▶ [Work item] A picture-free, exact reproduction of the listing that follows is required.

▶ [Supplied data]

....................

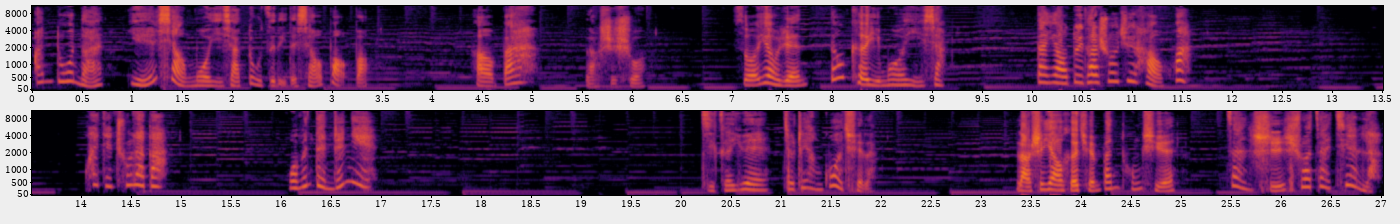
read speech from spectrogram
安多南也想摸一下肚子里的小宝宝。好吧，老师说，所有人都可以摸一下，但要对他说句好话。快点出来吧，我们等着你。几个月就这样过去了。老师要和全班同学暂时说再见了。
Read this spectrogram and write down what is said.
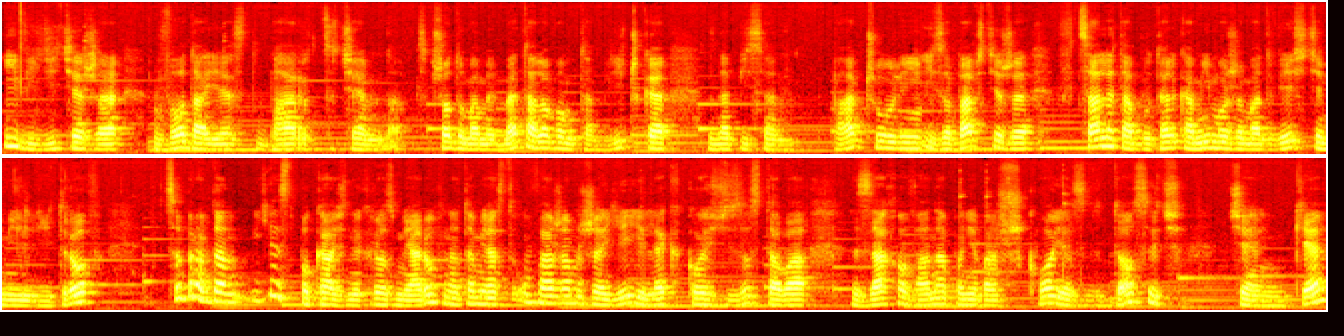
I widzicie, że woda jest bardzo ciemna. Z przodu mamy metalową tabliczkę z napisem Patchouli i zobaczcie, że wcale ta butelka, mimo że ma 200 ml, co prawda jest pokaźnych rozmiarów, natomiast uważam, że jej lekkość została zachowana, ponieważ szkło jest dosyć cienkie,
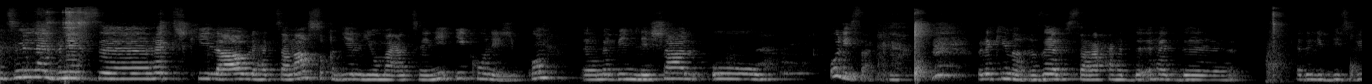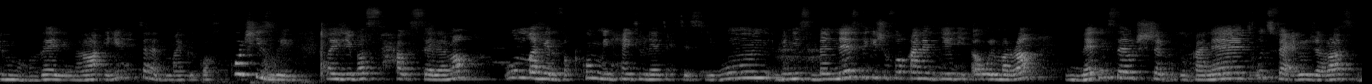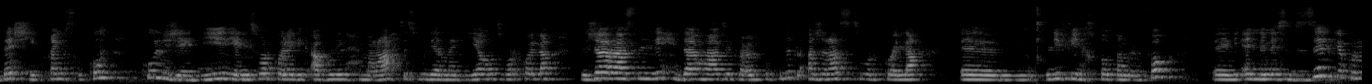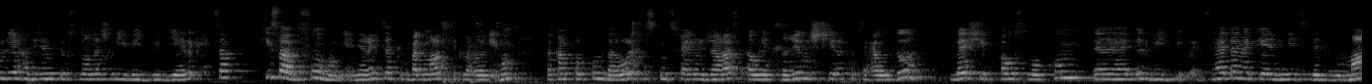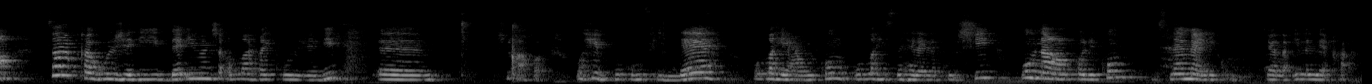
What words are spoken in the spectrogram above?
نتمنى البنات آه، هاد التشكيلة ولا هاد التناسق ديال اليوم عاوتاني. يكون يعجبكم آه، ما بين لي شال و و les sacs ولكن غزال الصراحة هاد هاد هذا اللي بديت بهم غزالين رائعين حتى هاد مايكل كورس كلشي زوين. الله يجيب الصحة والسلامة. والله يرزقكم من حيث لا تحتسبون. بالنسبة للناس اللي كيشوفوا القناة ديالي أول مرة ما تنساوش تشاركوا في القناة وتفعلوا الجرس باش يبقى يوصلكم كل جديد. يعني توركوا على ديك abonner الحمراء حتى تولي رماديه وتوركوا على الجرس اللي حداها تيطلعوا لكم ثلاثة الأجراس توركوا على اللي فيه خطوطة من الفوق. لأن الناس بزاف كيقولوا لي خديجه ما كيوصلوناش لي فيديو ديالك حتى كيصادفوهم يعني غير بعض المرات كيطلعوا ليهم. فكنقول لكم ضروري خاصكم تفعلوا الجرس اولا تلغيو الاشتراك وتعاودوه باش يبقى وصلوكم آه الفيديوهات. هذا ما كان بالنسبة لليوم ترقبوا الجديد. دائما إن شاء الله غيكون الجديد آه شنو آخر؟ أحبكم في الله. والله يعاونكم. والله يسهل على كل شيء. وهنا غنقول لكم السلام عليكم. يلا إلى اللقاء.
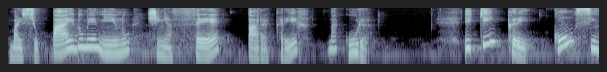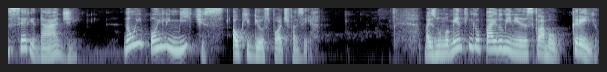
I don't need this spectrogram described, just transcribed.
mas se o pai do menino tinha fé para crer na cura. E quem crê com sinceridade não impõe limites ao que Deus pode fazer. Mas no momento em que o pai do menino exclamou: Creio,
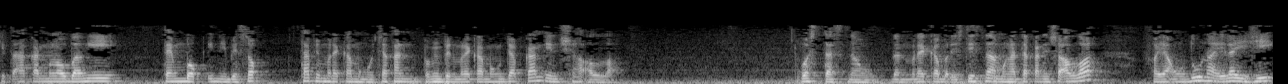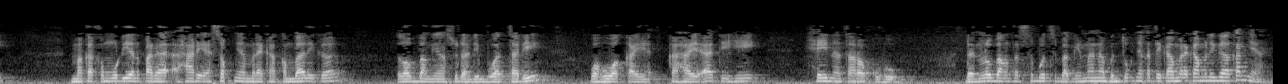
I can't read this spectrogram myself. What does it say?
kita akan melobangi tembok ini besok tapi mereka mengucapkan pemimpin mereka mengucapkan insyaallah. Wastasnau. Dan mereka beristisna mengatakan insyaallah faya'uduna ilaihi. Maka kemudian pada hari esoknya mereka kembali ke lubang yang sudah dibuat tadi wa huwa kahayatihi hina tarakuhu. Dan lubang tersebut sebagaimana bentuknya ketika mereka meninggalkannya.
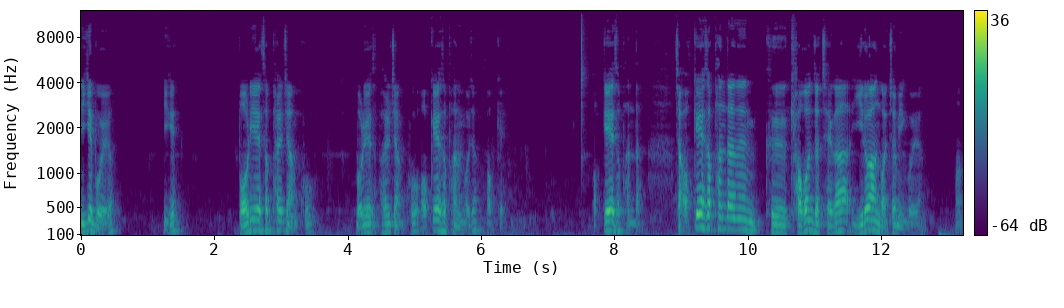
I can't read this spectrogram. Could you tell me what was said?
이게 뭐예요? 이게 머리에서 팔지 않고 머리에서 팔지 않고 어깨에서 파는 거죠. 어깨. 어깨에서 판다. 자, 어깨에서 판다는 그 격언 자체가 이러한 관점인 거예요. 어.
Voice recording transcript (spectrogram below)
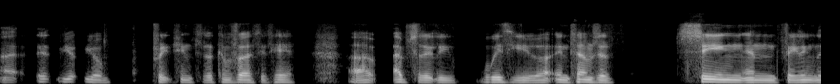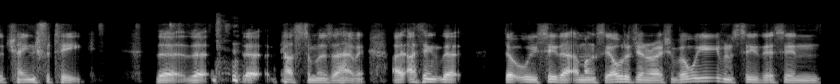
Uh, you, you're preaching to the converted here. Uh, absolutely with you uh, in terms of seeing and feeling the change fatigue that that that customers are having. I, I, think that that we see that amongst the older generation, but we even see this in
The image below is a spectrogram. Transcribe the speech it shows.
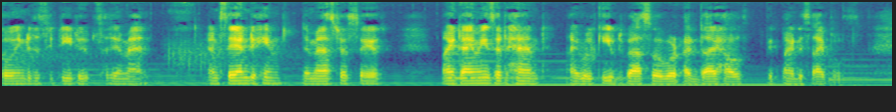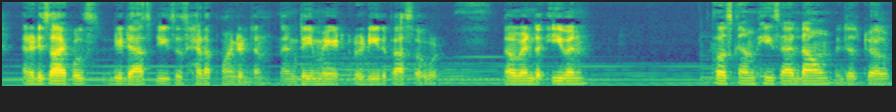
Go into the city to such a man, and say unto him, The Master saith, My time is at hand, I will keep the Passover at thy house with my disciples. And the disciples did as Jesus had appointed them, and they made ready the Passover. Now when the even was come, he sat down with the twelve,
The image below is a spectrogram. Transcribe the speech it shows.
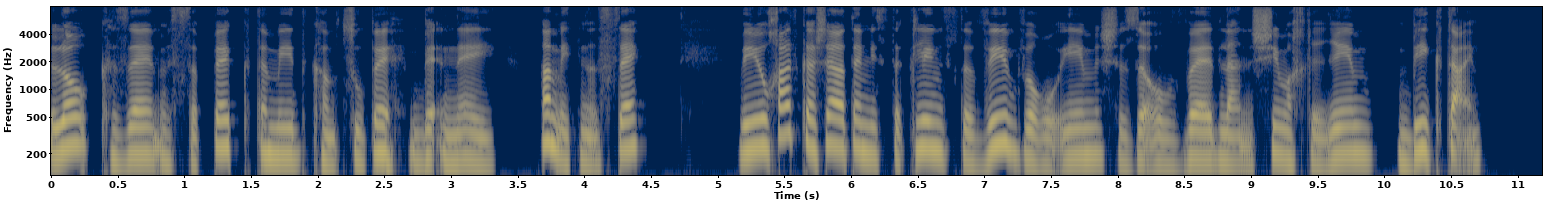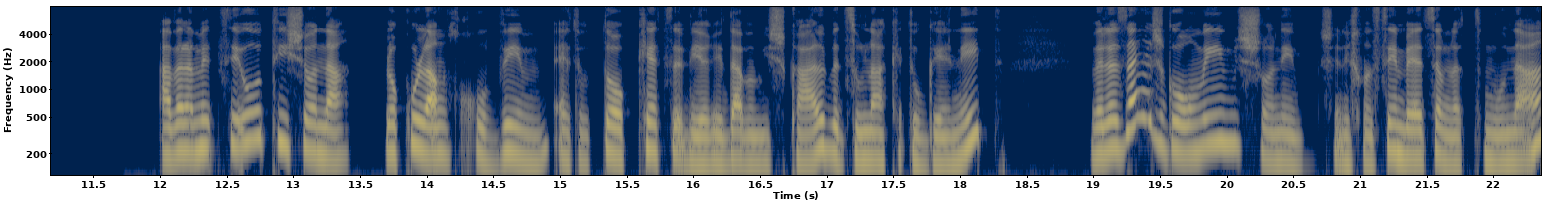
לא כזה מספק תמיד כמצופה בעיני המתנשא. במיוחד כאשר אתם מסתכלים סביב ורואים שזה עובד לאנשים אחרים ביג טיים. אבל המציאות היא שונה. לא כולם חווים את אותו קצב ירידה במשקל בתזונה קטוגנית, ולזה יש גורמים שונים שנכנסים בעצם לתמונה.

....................

▶ [Result of this task]
read speech from spectrogram
安多南也想摸一下肚子里的小宝宝。好吧，老师说，所有人都可以摸一下，但要对他说句好话。快点出来吧，我们等着你。几个月就这样过去了。老师要和全班同学暂时说再见了。
Read this spectrogram and write down what is said.
I widzicie, że woda jest bardzo ciemna. Z przodu mamy metalową tabliczkę z napisem Patchouli i zobaczcie, że wcale ta butelka, mimo że ma 200 ml, co prawda jest pokaźnych rozmiarów, natomiast uważam, że jej lekkość została zachowana, ponieważ szkło jest dosyć cienkie,
What words are spoken in the spectrogram above?
نتمنى البنات آه، هاد التشكيلة ولا هاد التناسق ديال اليوم عاوتاني. يكون يعجبكم آه، ما بين لي شال و و les sacs ولكن غزال الصراحة هاد هاد هذا اللي بديت بهم غزالين رائعين حتى هاد مايكل كورس كلشي زوين. الله يجيب الصحة والسلامة. والله يرزقكم من حيث لا تحتسبون. بالنسبة للناس اللي كيشوفوا القناة ديالي أول مرة ما تنساوش تشاركوا في القناة وتفعلوا الجرس باش يبقى يوصلكم كل جديد. يعني توركوا على ديك abonner الحمراء حتى تولي رماديه وتوركوا على الجرس اللي حداها تيطلعوا لكم ثلاثة الأجراس توركوا على اللي فيه خطوطة من الفوق. لأن الناس بزاف كيقولوا لي خديجه ما كيوصلوناش لي فيديو ديالك حتى كيصادفوهم يعني غير بعض المرات كيطلعوا ليهم. فكنقول لكم ضروري خاصكم تفعلوا الجرس اولا تلغيو الاشتراك وتعاودوه باش يبقى وصلوكم آه الفيديوهات. هذا ما كان بالنسبة لليوم ترقبوا الجديد. دائما إن شاء الله غيكون الجديد آه شنو آخر؟ أحبكم في الله. والله يعاونكم. والله يسهل على كل شيء. وهنا غنقول لكم السلام عليكم. يلا إلى اللقاء.
I don't need this spectrogram described, just transcribed.
mas se o pai do menino tinha fé para crer na cura. E quem crê com sinceridade não impõe limites ao que Deus pode fazer. Mas no momento em que o pai do menino exclamou: Creio,
I can't read this spectrogram myself. What does it say?
kita akan melobangi tembok ini besok tapi mereka mengucapkan pemimpin mereka mengucapkan insyaallah. Wastasnau. Dan mereka beristisna mengatakan insyaallah faya'uduna ilaihi. Maka kemudian pada hari esoknya mereka kembali ke lubang yang sudah dibuat tadi wa huwa kahayatihi hina tarakuhu. Dan lubang tersebut sebagaimana bentuknya ketika mereka meninggalkannya.
I can't read this spectrogram. Could you tell me what was said?
이게 뭐예요? 이게 머리에서 팔지 않고 머리에서 팔지 않고 어깨에서 파는 거죠. 어깨. 어깨에서 판다. 자, 어깨에서 판다는 그 격언 자체가 이러한 관점인 거예요. 어.
Voice recording transcript (spectrogram below)
Uh, you, you're preaching to the converted here. Uh, absolutely with you uh, in terms of seeing and feeling the change fatigue that that that customers are having. I, I, think that that we see that amongst the older generation, but we even see this in
The image below is a spectrogram. Transcribe the speech it shows.
Go into the city to such a man, and say unto him, The Master saith, My time is at hand, I will keep the Passover at thy house with my disciples. And the disciples did as Jesus had appointed them, and they made ready the Passover. Now when the even was come, he sat down with the twelve,
The image below is a spectrogram. Transcribe the speech it shows.
לא כזה מספק תמיד כמצופה בעיני המתנשא. במיוחד כאשר אתם מסתכלים סביב ורואים שזה עובד לאנשים אחרים ביג טיים. אבל המציאות היא שונה. לא כולם חווים את אותו קצב ירידה במשקל בתזונה קטוגנית, ולזה יש גורמים שונים שנכנסים בעצם לתמונה.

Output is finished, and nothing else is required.